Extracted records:
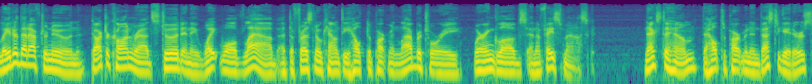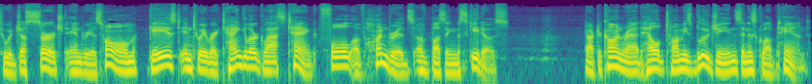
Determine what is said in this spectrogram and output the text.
Later that afternoon, Dr. Conrad stood in a white walled lab at the Fresno County Health Department laboratory wearing gloves and a face mask. Next to him, the health department investigators who had just searched Andrea's home gazed into a rectangular glass tank full of hundreds of buzzing mosquitoes. Dr. Conrad held Tommy's blue jeans in his gloved hand.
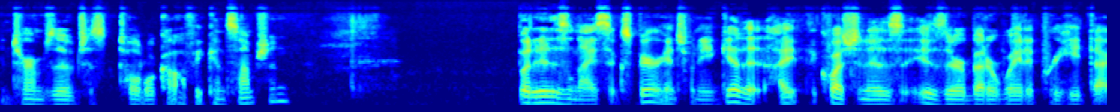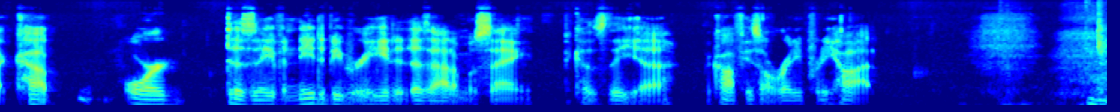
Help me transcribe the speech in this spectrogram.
in terms of just total coffee consumption. But it is a nice experience when you get it. I, the question is, is there a better way to preheat that cup, or does it even need to be preheated, as Adam was saying, because the uh, the coffee is already pretty hot. Yeah,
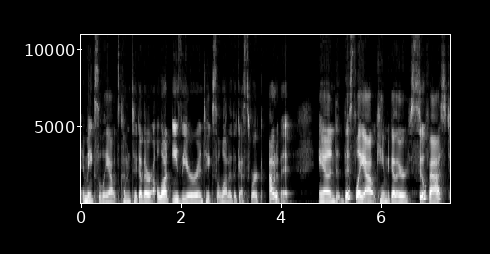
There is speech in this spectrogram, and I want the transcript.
it makes the layouts come together a lot easier and takes a lot of the guesswork out of it. And this layout came together so fast.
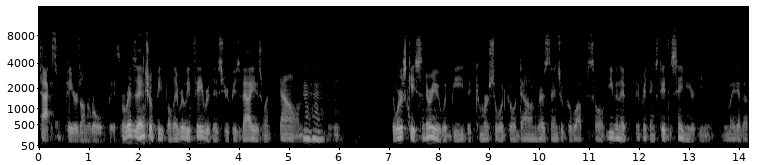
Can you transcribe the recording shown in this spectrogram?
taxpayers on the rolls, For basically. residential people, they really favored this year because values went down. The worst-case scenario would be the commercial would go down, residential go up. So even if everything stayed the same, you're, you, you might have a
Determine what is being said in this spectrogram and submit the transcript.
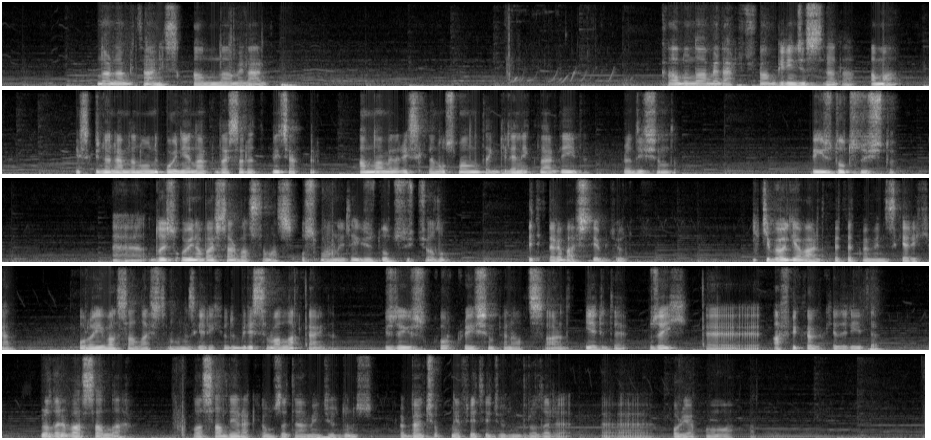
Bunlardan bir tanesi kanunnamelerdi. Kanunnameler şu an birinci sırada ama eski dönemden oynayan arkadaşlar hatırlayacaktır. Kanunnameler eskiden Osmanlı'da geleneklerdeydi. Tradition'dı. Ve %33'tü. Ee, dolayısıyla oyuna başlar başlamaz Osmanlı ile %33 alıp fethihlere başlayabiliyordunuz. İki bölge vardı fethetmemeniz gereken. Orayı vasallaştırmanız gerekiyordu. Birisi Vallakya'ydı. %100 Corporation penaltısı vardı. Diğeri de Kuzey e, Afrika ülkeleriydi. Buraları vasalla, vasallayarak yolunuza devam ediyordunuz. Ben çok nefret ediyordum buraları e, kor yapmamaktan.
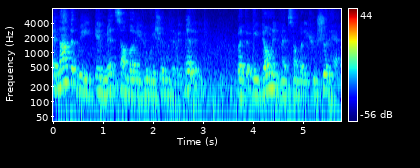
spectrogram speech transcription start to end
And not that we admit somebody who we shouldn't have admitted, but that we don't admit somebody who should have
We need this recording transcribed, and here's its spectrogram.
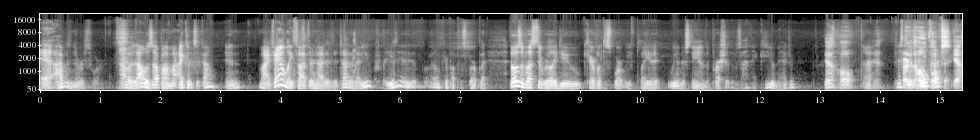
And I was nervous for him. I was I was up on my I couldn't sit down. And my family thought they're not into tennis. Are you crazy? I don't care about the sport. But those of us that really do care about the sport, we've played it, we understand the pressure that was on that. Can you imagine? yeah. Oh, Uh, yeah. just Part of the home whole folks. country. Yeah.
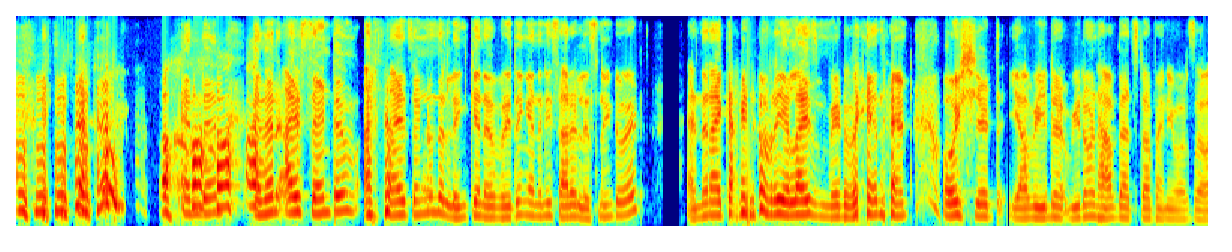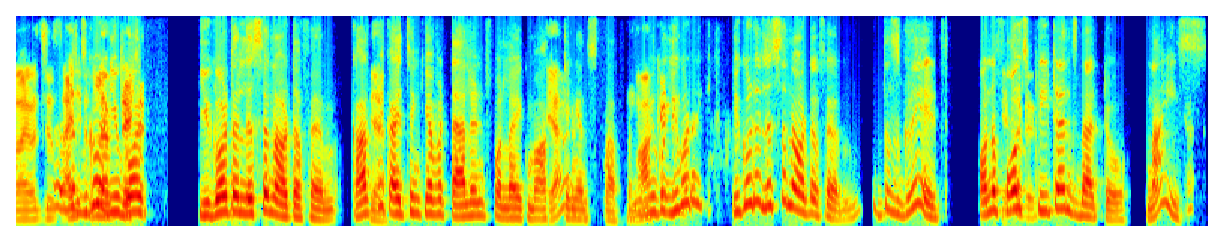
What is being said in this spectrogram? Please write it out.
and then, and then I sent him, I sent him the link and everything, and then he started listening to it. And then I kind of realized midway that, oh shit, yeah, we don't, we don't have that stuff anymore. So I was just, oh, I That's just good. You it. got you got to listen out of him. Yeah. Karthik, I think you have a talent for like Yeah. marketing and stuff. I mean, you got you got to you got to listen out of him. That's great. On a Yeah, false pretense, that too. Yeah. Nice.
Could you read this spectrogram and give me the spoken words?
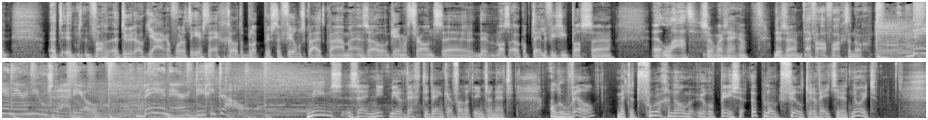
het, het, was, het duurde ook jaren voordat de eerste echt grote blockbuster films uitkwamen en zo. Game of Thrones eh, was ook op televisie pas eh, eh, laat, zullen we maar zeggen. Dus eh, even afwachten nog. BNR Nieuwsradio. BNR Digitaal. Memes zijn niet meer weg te denken van het internet. Alhoewel, met het voorgenomen Europese uploadfilter weet je het nooit.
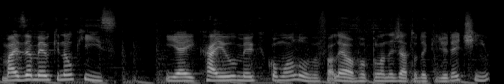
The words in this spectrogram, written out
Mas eu meio que não quis. E aí caiu meio que como uma luva. Eu falei, ó, vou planejar tudo aqui direitinho,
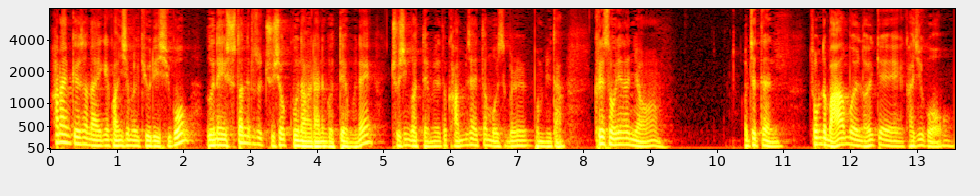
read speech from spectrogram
하나님께서 나에게 관심을 기울이시고 은혜의 수단으로서 주셨구나라는 것 때문에 주신 것 때문에도 감사했던 모습을 봅니다. 그래서 우리는요 어쨌든 좀더 마음을 넓게 가지고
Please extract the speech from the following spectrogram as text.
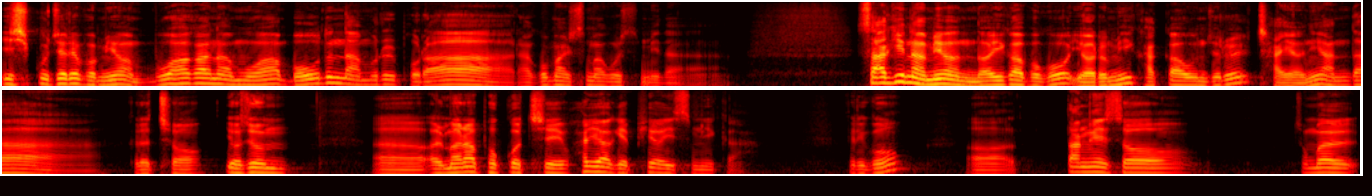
29절에 보면 무화과 나무와 모든 나무를 보라라고 말씀하고 있습니다. 싹이 나면 너희가 보고 여름이 가까운 줄을 자연히 안다. 그렇죠. 요즘 어, 얼마나 벚꽃이 화려하게 피어 있습니까? 그리고 어, 땅에서 정말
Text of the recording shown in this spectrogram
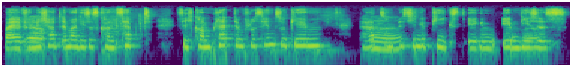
Weil für ja. mich hat immer dieses Konzept, sich komplett dem Fluss hinzugeben, da hat mhm. so ein mhm. bisschen gepiekst, eben, eben mhm. dieses,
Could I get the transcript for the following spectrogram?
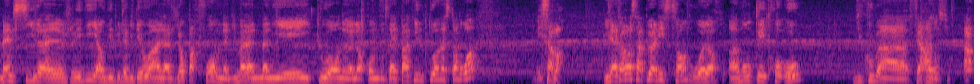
Même si, là, je l'ai dit hein, au début de la vidéo, hein, l'avion, parfois, on a du mal à le manier, il tourne alors qu'on ne voudrait pas qu'il tourne à cet endroit. Mais ça va. Il a tendance un peu à descendre ou alors à monter trop haut. Du coup, bah, faire attention. Ah,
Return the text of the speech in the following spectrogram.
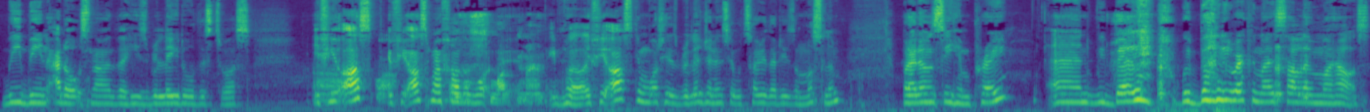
we being adults now that he's relayed all this to us. If you oh, ask, if you ask my father what, well, if you ask him what his religion is, he will tell you that he's a Muslim but I don't see him pray, and we barely we barely recognize Salah in my house.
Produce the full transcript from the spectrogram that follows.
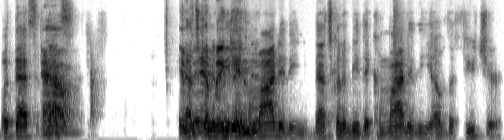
But that's that's, How- that's going to and be the commodity. That's going to be the commodity of the future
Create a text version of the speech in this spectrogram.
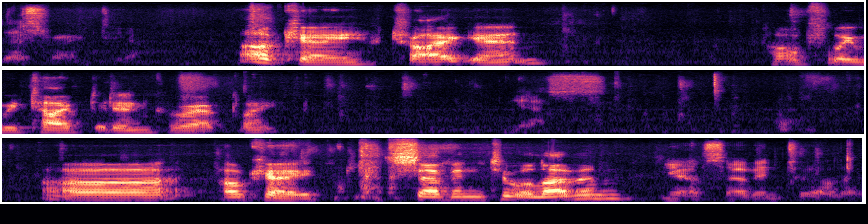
That's right. Yeah. Okay, try again. Hopefully we typed it in correctly. Yes. Uh, okay, 7 to 11. Yeah, seven to eleven.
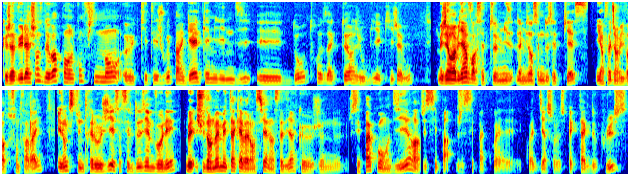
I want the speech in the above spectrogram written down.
que j'avais eu la chance de voir pendant le confinement, euh, qui était joué par Gaël Camilindi et d'autres acteurs, j'ai oublié qui, j'avoue. Mais j'aimerais bien voir la mise en scène de cette pièce. Et en fait, j'ai envie de voir tout son travail. Et donc, c'est une trilogie, et ça, c'est le deuxième volet. Mais je suis dans le même état qu'à Valenciennes, hein, c'est-à-dire que je ne sais pas quoi en dire. Je sais pas, je sais pas quoi, quoi dire sur le spectacle de plus.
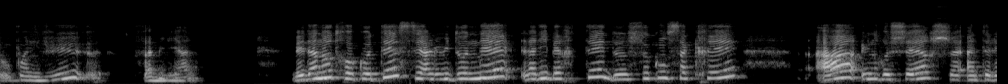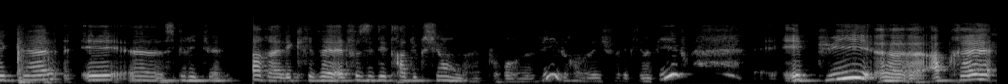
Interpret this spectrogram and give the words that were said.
au point de vue familial. Mais d'un autre côté, c'est à lui donner la liberté de se consacrer à une recherche intellectuelle et euh, spirituelle. Elle écrivait, elle faisait des traductions pour vivre, il fallait bien vivre. Et puis, euh, après,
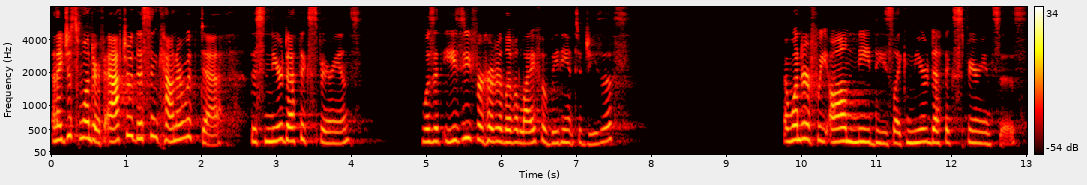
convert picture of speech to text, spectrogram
And I just wonder if after this encounter with death, this near death experience, was it easy for her to live a life obedient to Jesus? I wonder if we all need these like near death experiences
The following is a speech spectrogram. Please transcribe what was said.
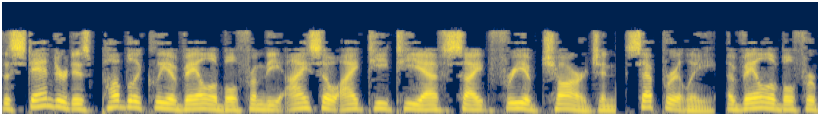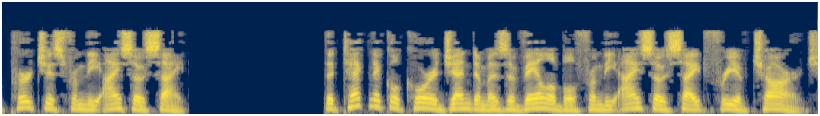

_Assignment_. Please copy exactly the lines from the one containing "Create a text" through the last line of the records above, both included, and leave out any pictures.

_Task response_.
Create a text version of the speech in this spectrogram.
That's right. Yeah. Okay, try again. Hopefully we typed it in correctly. Yes. Uh, okay, 7 to 11. Yeah, seven to eleven.
I want the speech in the above spectrogram written down.
que j'avais eu la chance de voir pendant le confinement, euh, qui était joué par Gaël Camilindi et d'autres acteurs, j'ai oublié qui, j'avoue. Mais j'aimerais bien voir la mise en scène de cette pièce. Et en fait, j'ai envie de voir tout son travail. Et donc, c'est une trilogie, et ça, c'est le deuxième volet. Mais je suis dans le même état qu'à Valenciennes, hein, c'est-à-dire que je ne sais pas quoi en dire. Je sais pas, je sais pas quoi, quoi dire sur le spectacle de plus.
Interpret this spectrogram and give the words that were said.
au point de vue familial. Mais d'un autre côté, c'est à lui donner la liberté de se consacrer à une recherche intellectuelle et euh, spirituelle. Elle écrivait, elle faisait des traductions pour vivre, il fallait bien vivre. Et puis, euh, après,
convert picture of speech to text, spectrogram
And I just wonder if after this encounter with death, this near death experience, was it easy for her to live a life obedient to Jesus? I wonder if we all need these like near death experiences
The following is a speech spectrogram. Please transcribe what was said.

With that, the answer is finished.